In the Novella department I’ve only read Theodore Sturgeon’s Killdozer! before. I remember liking it, but I don’t remember a lot of the details. The basic premise is that some workers on a remote island disturb a tomb-like ancient building, and the entity living inside possesses their giant bulldozer and starts killing them all. Kinda like Alien, except set on a tropical island and the stealthy xenomorph is replaced by a giant bulldozer. So, maybe not like Alien at all. Still, I remember it being fun, and will see about re-reading it.
Henry Kuttner’s novella A God Named Kroo is also on the ballot. There are also two novelettes on the ballot that he wrote with his wife C.L. Moore under their Lawrence O’Donnell pen name (The Children’s Hour and When the Bough Breaks) as well as C.L. Moore’s No Woman Born. I’ve been meaning to read more of the duo’s work ever since last year, when I read Earth’s Last Citadel and Clash by Night. Glad I’m getting this push to read more.

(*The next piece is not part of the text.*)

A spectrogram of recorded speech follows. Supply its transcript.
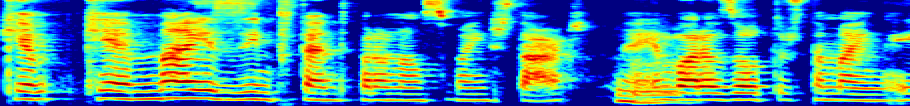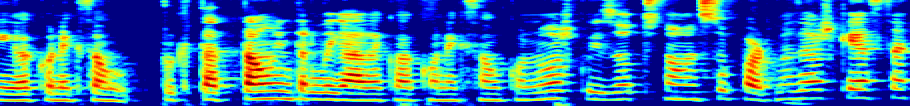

Isaac Asimov also appears on the ballot with two entries from the Foundation series; The Wedge and The Big and the Little, later republished as The Traders and The Merchant Princes respectively. I’ve read the Foundation series many times, and am very familiar with these two stories. The basic premise of the Foundation series is that the Galactic Empire is falling, and psychohistorian Hari Seldon set up a Foundation on the isolated planet Terminus to preserve the knowledge of the Empire, thus shortening a 10,000 year dark age to just a 1000 year interim between the Empire and the Galactic civilisation to follow. During the 1000 dark age, the Foundation on Terminus faces a number of threats to its existence. It soon becomes apparent that these threats were foreseen by Seldon using his psychohistory; a science he developed that uses psychology and statistics to predict the future. It’s an interesting premise, because in most stories, the characters are aware that the crisis they face has been predicted, and therefore must have a simple solution. It’s a formula that could get very boring if mishandled, but Asimov was always able to keep the stories interesting.

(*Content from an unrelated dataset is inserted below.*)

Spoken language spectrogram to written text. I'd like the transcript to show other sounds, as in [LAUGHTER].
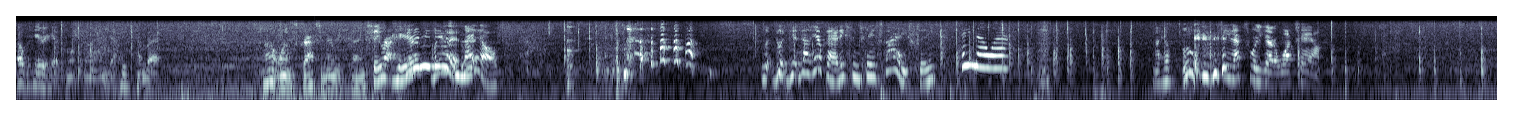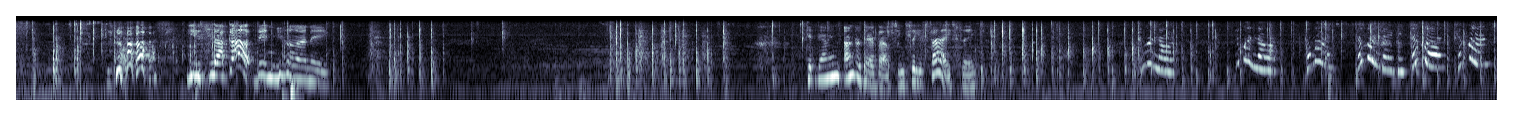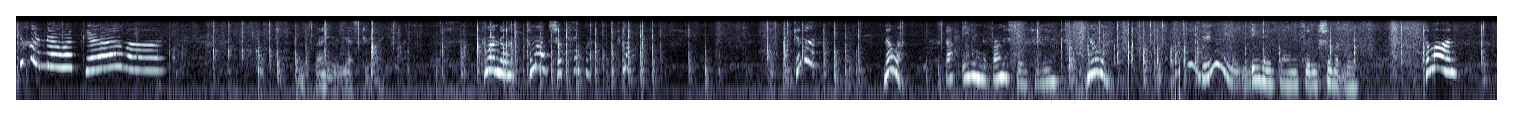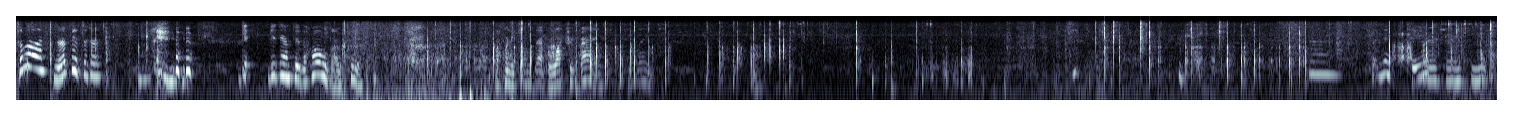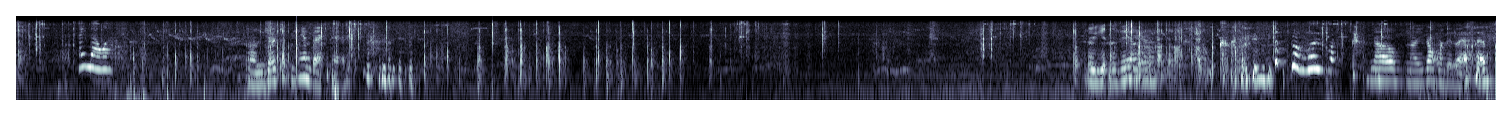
Oh, Over here he has more fun. Yeah, he's come back. I don't want him scratching everything. See right here? Let me Look do at his nails. [LAUGHS] look, look, get down here, Patty, so you can see his face, see? Hey, Noah. Now help. Ooh, [LAUGHS] see, that's where you gotta watch out. [LAUGHS] you snuck up, didn't you, honey? Get down in under there, though, so you can see his face, see? Come on, Noah. Come on, Noah. Come on. Come on, baby. Come on. Come on. Come on, Noah. Come on. It was funnier yesterday. Come on, Noah. Come on, show Kayla. Come on. Come on. Noah, stop eating the furnace honey. Noah, you doing? eating things that he shouldn't be. Come on. Come on. You're a visitor. [LAUGHS] Get get down through the hole, though, too. When he comes up, but watch your face as he leaves. But yeah, cute. Hey, Noah. Oh, you gotta keep your hand back, Patty. [LAUGHS] Are you getting the deal? Yeah. [LAUGHS] [LAUGHS] no, no, you don't want to do that. That's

Foundation was not nominated for the Best Series Hugo though. I don’t know if this was just a reflection on how people voted, or if the series didn’t meet the criteria for the award. Foundation did however win a similar award, back in 1966 when a one-off Hugo Award was given for “Best All-Time Series.” In that year, Asimov’s Foundation series went up against Doc Smith’s Lensmen, Robert Heinlein’s Future History, Edgar Rice Burroughs’s Barsoom, and Tolkien’s Lord of the Rings and was declared the best series of all-time. Of course, there’s been a lot more time since then, so I’d be curious what choice people would make nowadays, and which other series would be on that list. Maybe that’ll be our homework today; write in the comments what series you’d nominate if there was a Hugo for “Best All-Time Series” today.
Oh, before I go and leave you with that though, The Cthulhu Mythos is nominated for the 1945 Best Series category. I haven’t read any of the other nominees, but I think that for the huge impact and notoriety Cthulhu has up to this day, it deserves my vote.
Alright, that’s it for now. Time to get reading. I’ve actually got a week off, so that’ll give me plenty of time for reading and reviewing. Or for playing Animal Crossing. One or the other.